FIFA grouped the host cities by region, with Los Angeles, Seattle and the San Francisco Bay area city of Santa Clara holding U.S.-based matches in the West region, while Vancouver in Canada and Guadalajara in Mexico will also serve as host cities.
The Central region consists of venues in Houston, Dallas, Kansas City and Atlanta, as well as Mexico City and Monterrey in Mexico.
In the East, MetLife Stadium in East Rutherford, New Jersey—just outside New York City—will host, along with venues in Philadelphia, Boston, Miami and Toronto.
Five U.S. cities named as finalists were not selected to host games: Baltimore, Cincinnati, Denver, Nashville and Orlando didn’t make the cut, while Edmonton in Canada was also not picked.
WHAT WE DON’T KNOW
The sites for specific matches, including the opening game and the final, will be announced at a later date.
$90 million-$480 million. That’s how much host cities can expect to receive in windfall gains from World Cup-related economic activity, according to U.S. Soccer.
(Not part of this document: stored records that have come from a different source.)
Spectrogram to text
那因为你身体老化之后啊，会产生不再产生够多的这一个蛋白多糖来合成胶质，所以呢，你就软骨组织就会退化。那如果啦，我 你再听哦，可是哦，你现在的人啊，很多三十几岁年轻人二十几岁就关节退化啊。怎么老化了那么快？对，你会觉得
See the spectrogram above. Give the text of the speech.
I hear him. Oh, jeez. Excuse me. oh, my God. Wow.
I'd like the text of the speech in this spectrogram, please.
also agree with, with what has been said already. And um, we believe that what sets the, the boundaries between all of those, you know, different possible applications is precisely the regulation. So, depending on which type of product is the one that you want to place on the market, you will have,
The 2026 World Cup will be the first tournament ever hosted by three countries, and will feature significant format changes from other recent World Cups. The number of teams competing in the tournament will jump from 32—where it has stood since 1998—to 48, and the opening stage will shift from eight groups of four teams to sixteen groups of three. As with prior World Cups, the top two teams from each group will advance, but they will move into a knockout stage starting with a round of 32 in 2026, instead of a round of 16. The U.S. has hosted the World Cup on one occasion before, in 1994, while Mexico has hosted twice, 1986 and 1970. Canada has never hosted a men’s World Cup.
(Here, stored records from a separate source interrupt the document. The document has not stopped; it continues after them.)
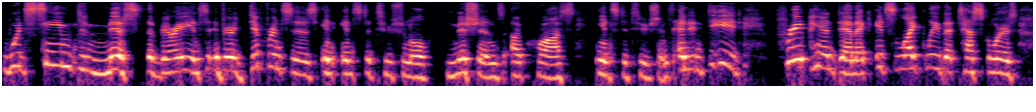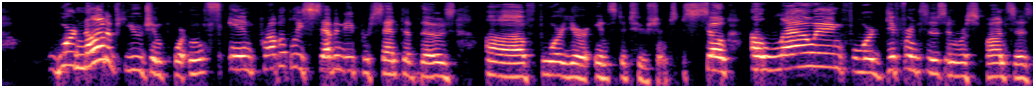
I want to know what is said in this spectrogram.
would seem to miss the very, very differences in institutional missions across institutions. And indeed, Pre-pandemic, it's likely that test scores were not of huge importance in probably 70% of those uh, four-year institutions. So allowing for differences in responses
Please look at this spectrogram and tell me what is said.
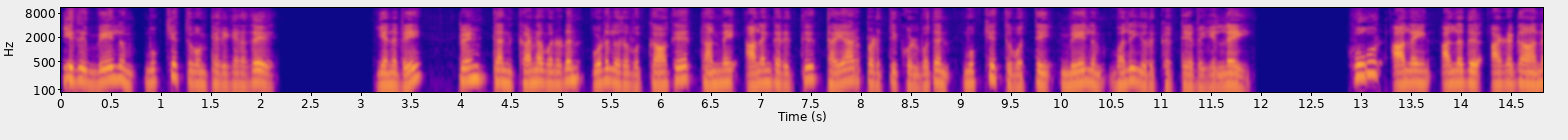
இது மேலும் முக்கியத்துவம் பெறுகிறது. எனவே பெண் தன் கணவனுடன் உடலுறவுக்காக தன்னை அலங்கரித்து தயார்படுத்திக் கொள்வதன் முக்கியத்துவத்தை மேலும் வலியுறுக்கத் தேவையில்லை. ஹூர் அலைன் அல்லது அழகான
The 2022 World Cup takes place in Qatar from November 21-December 18. The U.S. plays its first game on opening day against Wales, followed by matchups against England and Iran to close out the group stage.
By Nicholas Reimann, Forbes Staff